In the early hours of Sunday, September 4, Solar Orbiter flew by Venus in a gravity-assisted maneuver that changed the spacecraft’s orbit and brought it closer to the sun. As if the orbiter was trying to get its attention as it approached another body in the solar system, just two days before their closest approach, the sun threw massive ‘coronal mass ejection’ directly at spacecraft and planets – data reveal at this point.
On August 30, a large coronal mass ejection shot from the sun in the direction of Venus. Shortly after, the storm reached the second planet from the sun. As data continues to stream from Solar Orbiter, the strike sheds light on why “in situ” monitoring of space weather and its impact on solar system objects and spacecraft is so important.
Fortunately, there’s no negative impact on the spacecraft, as the ESA-NASA Solar Observatory is designed to withstand and actually measure violent outbursts from our star — although Venus doesn’t always go away that easily. CMEs have a tendency to erode Venus’ atmosphere, stripping gas as they whizz by.
Fly higher with Venus
Solar Orbiter has completed a quarter of its decade-long mission to observe the Sun up close and learn about its mysterious poles. Its orbit was chosen to resonate closely with Venus, meaning it returns to Earth’s vicinity every few orbits, using its gravity to alter or tilt its orbit.
Venus’ third flyby occurred at 01:26 UTC on Sunday, when Solar Orbiter passed 12,500 kilometers from the center of Venus, about 6,000 kilometers from its gaseous “surface.” In other words, it traveled half the width of the Earth.
Its distance, approach angle, and velocity to Venus have all been carefully engineered to get the exact desired effect from Venus’ massive gravitational pull — bringing it closer to the sun than ever before.
“The close approach went exactly as planned, thanks to extensive planning by our colleagues in the flight dynamics department and diligent care from the flight control team,” explained Solar Orbiter Operations Manager Jose-Luis Pellon-Bailon.
“By exchanging ‘orbital energy’ with Venus, Solar Orbiter uses Venus’ gravity to change its orbit without the need for a lot of expensive fuel. When it returns to the sun, the spacecraft’s closest distance will be closer to 4.5 million kilometers than before.”
Learn about the particles that pose a radiation risk
Since Solar Orbiter encountered a solar storm, the data came home, showing how the local environment has changed as the large CME swept in. While some instruments had to be turned off when approaching Venus to protect them from stray sunlight reflecting off the planet’s surface, Solar Orbiter’s “in situ” instruments remained on, which recorded an increase in the sun’s energetic particles.
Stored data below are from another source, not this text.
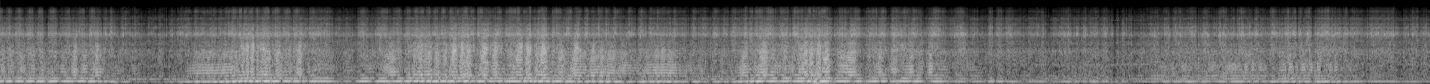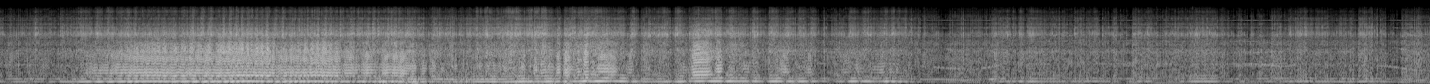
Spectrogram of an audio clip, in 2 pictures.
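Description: A tricopter's electric motors and propellers running in flight, heard up close from a camera mounted on the craft: a steady multi-toned whine whose pitch dips and comes back up several times as the throttle changes.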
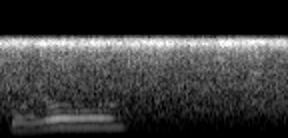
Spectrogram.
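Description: Rain falls as a steady, even hiss that holds without change for the whole clip, with a short hummed voice sounding briefly at the start.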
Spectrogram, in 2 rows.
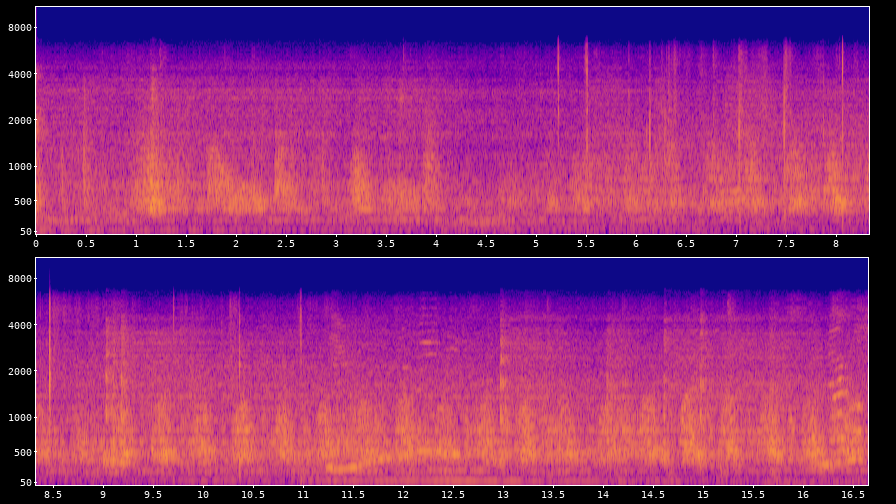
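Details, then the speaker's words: Fetal heartbeat on Doppler during pregnancy: rapid whooshing pulses at about 150 a minute, judged strong and good, with part of the mother's heartbeat also heard, making it sound a little odd: normal fetal heartbeat. "heartbeat. Sounds good. That's awesome. Part of the reason why it sounds a little weird is you hear part of your heartbeat and you hear that baby's heartbeat."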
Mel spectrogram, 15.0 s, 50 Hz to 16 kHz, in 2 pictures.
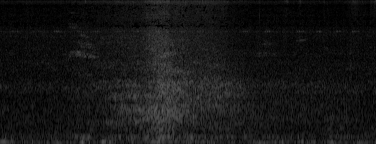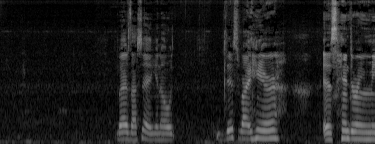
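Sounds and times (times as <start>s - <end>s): passing vehicle rush: 1.6s - 7.3s.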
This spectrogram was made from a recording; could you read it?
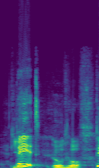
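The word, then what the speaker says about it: Piet Oudolf: How do you pronounce Pieto Duf? How do you pronounce his name? – Piet Uthoff. – Piet Uthoff does.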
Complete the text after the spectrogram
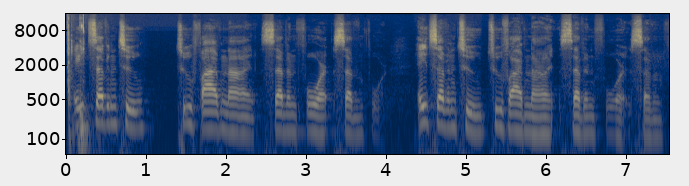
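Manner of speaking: very slow, quiet delivery. Host gives listeners the call-in number before opening the phone lines, reading very slowly. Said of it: "I'm going to read the number very slow".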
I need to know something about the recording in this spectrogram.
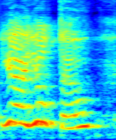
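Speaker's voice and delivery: high mimicking voice; woman sizing him up. Imitating a woman eyeing him, high approving voice. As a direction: pitch it up, imitating her approval.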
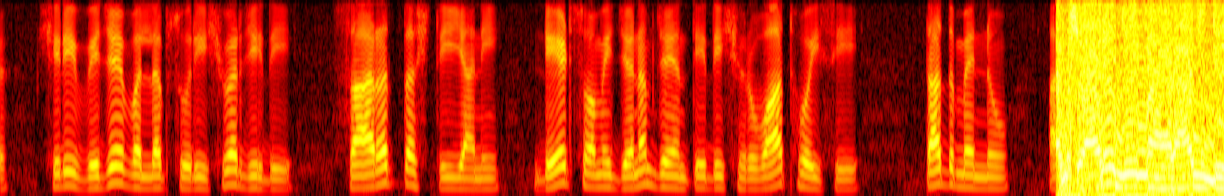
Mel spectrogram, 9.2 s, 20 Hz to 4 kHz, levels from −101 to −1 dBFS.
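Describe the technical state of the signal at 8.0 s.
At 8.0 s the signal suffers companded audio read as linear from 7.92 s to the end. A-law bytes are played unexpanded as 8-bit samples, giving loud, buzzy distortion and heavy noise in pauses.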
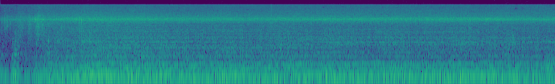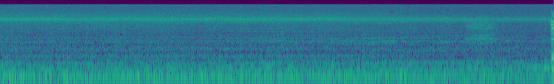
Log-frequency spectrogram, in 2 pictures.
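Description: Weil-McLain CGa gas-fired boiler running: a steady low rumble with a faint high tone above it, setting in suddenly at the start.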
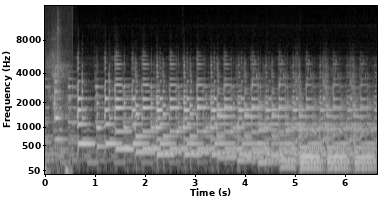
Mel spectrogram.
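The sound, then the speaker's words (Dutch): An effects pedal, with its tap tempo held down, loops a short melodic phrase over and over, bright echoing notes repeating in a steady rhythm at an even, moderate volume, with a brief thump at the start and no one talking. “En wat ehm, handig is bij dit pedaal, je kan, als je de tap tempo ingedrukt houdt, dan, gaat eh, dan herhaalt hij het gewoon zo lang als je dat oh.”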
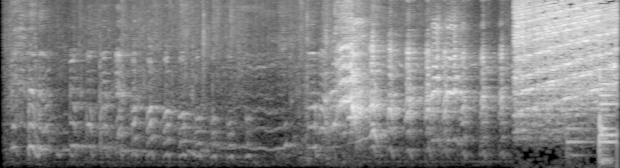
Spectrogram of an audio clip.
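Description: A person laughing in short pulses, growing louder about halfway through. Near the end a rising whoosh leads into music.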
The sun is always emitting particles, mainly protons and electrons, and some ionized atoms like helium. When particularly large flares and plasma jets are shot from the sun, these particles are picked up and carried with them, accelerating to near-relativistic velocities. It is these particles that pose a radiation risk to astronauts and spacecraft.
Improving our understanding of CMEs and tracking their progress as they zip through the solar system with ease is an important part of the Solar Orbiter mission. By observing the CME, the solar wind and the sun’s magnetic field, the spacecraft’s ten science instruments are providing new insights into how the 11-year cycle of solar activity works. Ultimately, these findings will help us better predict periods of stormy space weather and protect Earth from the sun’s violent outbursts.
Recent CMEs illustrate the difficulties of space weather observations. As can be seen in this video from SOHO, the “full halo” is visible as the CME rushes directly towards Earth, or in this case directly off the “far side” of the Sun.
From Earth, it’s tricky to determine whether a coronal mass ejection is headed toward or away from Earth, because in both cases it appears to be expanding. One of the many benefits of the upcoming Vigil mission is that by combining images taken from Earth’s direction and Vigil’s position on the “side” of the sun (the fifth Lagrangian point), distinguishing between incoming or departing storms will made easy and reliable.
space weather gets darker
The sun exerts influence on all celestial bodies in the solar system. This is why no life can survive on the inner planets, the temperatures are too high and their atmospheres were stripped long ago.
Understanding how space weather affects the human body, robots, communication systems, and plants and animals is critical as we venture from Earth to the moon.
In addition to a range of tools for understanding the sun’s impact on Earth’s infrastructure, ESA’s Space Weather Service network currently issues extreme space weather alerts to teams on missions throughout the solar system, and provides free access to Mercury, Venus and Mars through a web portal forecast, and Jupiter on the way.
“Collecting data on such events is critical to understanding how they arise and improving our space weather models, predictions and warning systems,” explains Alexi Glover, ESA’s Space Weather Service Coordinator.
“Solar Orbiter provides us with an excellent opportunity to compare our predictions with actual observations and to test how well our models and tools perform in these regions”.